Tuesday the City Council will consider placing a measure on the Nov. 6 ballot to require a super-majority Council vote to increase density in the city’s building guidelines: the Land Use and Circulation Element (LUCE) and Downtown Community Plan (DCP). The two documents set maximum height and density throughout the city.

If passed by Council, the measure would make development a key campaign issue two years after the grassroots initiative Measure LV failed to get enough votes. LV would have required a city-wide vote on all new development over two stories in Santa Monica. Instead of requiring citizen votes, the newly proposed measure would restrict the Council’s ability to tweak the rules that govern all new projects.

Mayor Ted Winterer is the crucial swing vote on the measure, as the rest of the Council remains divided over the necessity of a super-majority vote. In past discussions, Councilmember Kevin McKeown has characterized the ballot measure as a path to “development peace” in Santa Monica. Both Councilmembers Sue Himmelrich and Tony Vazquez voted to direct staff to draft the measure.

On the other side, Mayor Pro-Tempore Gleam Davis and Councilmembers Pam O’Connor and Terry O’Day have argued the measure would unnecessarily inject development into the 2018 election cycle.

Himmelrich and McKeown are both running for reelection this year. O’Connor’s term is expiring but she has not said yet whether she is running.

The current Council approved the DCP less than a year ago, allowing three projects to negotiate development agreements to exceed nearby height requirements. The proposed measure would not require a super-majority vote for those contracts.

The measure currently includes an exemption for amendments to increase height and density for 100 percent affordable housing projects. If passed, the super-majority vote requirement would expire after ten years.

“A ten-year sunset of this charter amendment would give future Councils and voters the opportunity to revisit the issue as a new citywide planning framework is developed,” said a report by Planning Director David Martin.

The debate comes after decades of controversy surrounding large projects in the city.  Before the DCP, all large-scale buildings required development agreements approved by the City Council. The process laid the groundwork for controversy since large projects that would increase traffic, alter the skyline or develop the beachfront routinely went to a vote.

City Manager Rick Cole told the City Council, however, that the DCP’s clear rules have changed the game. Cole recommends the Council move onto other issues during its last discussion of the measure in May.
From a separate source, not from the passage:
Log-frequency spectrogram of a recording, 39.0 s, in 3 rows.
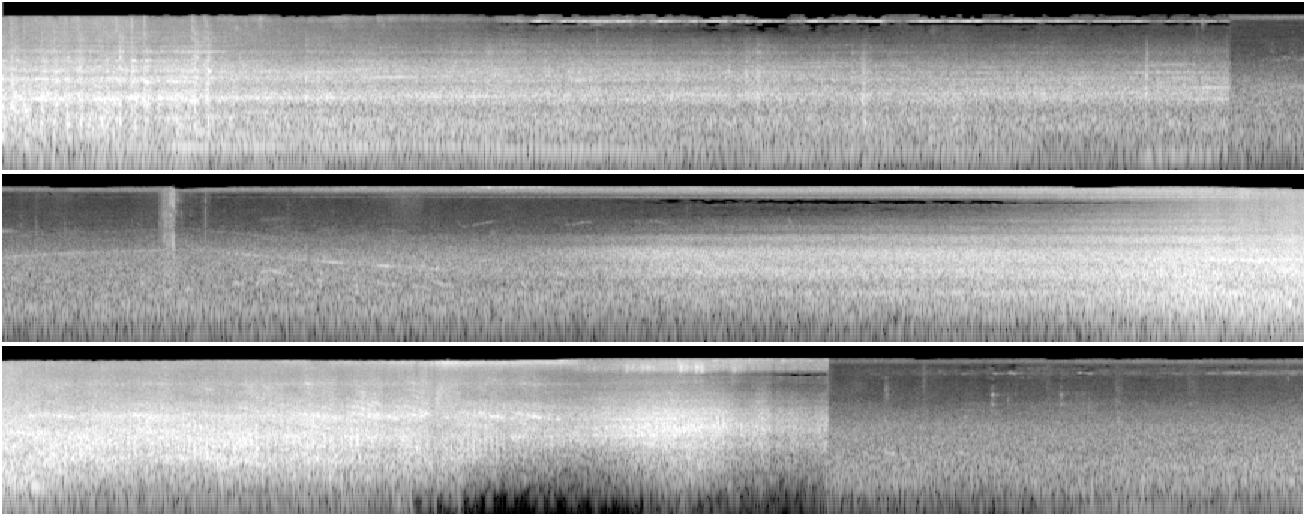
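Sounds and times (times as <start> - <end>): electric train passing at speed: 0.0 - 12.7, 16.2 - 34.6.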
The City Council will meet Tuesday, June 26 inside Council Chambers at 1685 Main Street, and will discuss public items no earlier than 6:30 p.m.